- “My kids love that I am doing this. They are big supporters of the technique.”
- “It gives me both energy and feelings of relaxation at the same time.”
While these are promising short-term benefits, says PARC fitness trainer Reyna Bruckner, she looks forward to seeing more long-term results as the class progresses.
Learn more about tapping’s many benefits, and listen to testimonials, in this video from a PARC EFT Tapping class:
While exact steps can differ, a basic tapping session typically includes a setup and a sequence. How long and how often you tap is entirely up to you, from a half hour just once a week to a few times each day for 10 minutes. It all depends on your personal preference and progress.
- The setup
In keeping with Brad Yates’ teachings, you begin by repeating a phrase that acknowledges your stress or pain, as well as your self-acceptance, during the setup. At the same time, you repeatedly tap the karate chop pressure point (the centre of the fleshy side of either hand).
- The sequence
You then tap five to 10 times on each of your other energy points – from the crown and eyebrow to collar bone and under arm – while repeating a reminder phrase of your stress or pain.

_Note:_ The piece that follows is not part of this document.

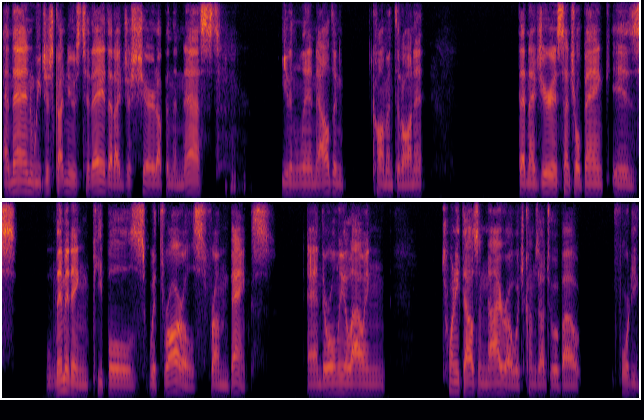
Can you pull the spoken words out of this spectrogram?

Granted, the movements might feel a bit odd to beginners. As Yates notes: “Admittedly, tapping looks a little silly – at least at first. [But] the potential benefits of tapping make this strange process more than worth it.”
For detailed guidance on the tapping process, check out Yates’ Intro to EFT/Tapping video. Then watch his clip on Coronavirus: Dealing with Outbreak Fear. (This is the same video viewed by Oceana PARC’s EFT class.) You’ll come away with a method that aims to reduce stress while uplifting the spirit – a potential tonic for the mind and body during unsettling times.
A provider of five independent living residences in B.C. Canada, PARC Retirement Living’s top priority is the health and safety of all residents, their families and staff. Check back for more coronavirus updates and tips on PARC’s COVID-19 resources page.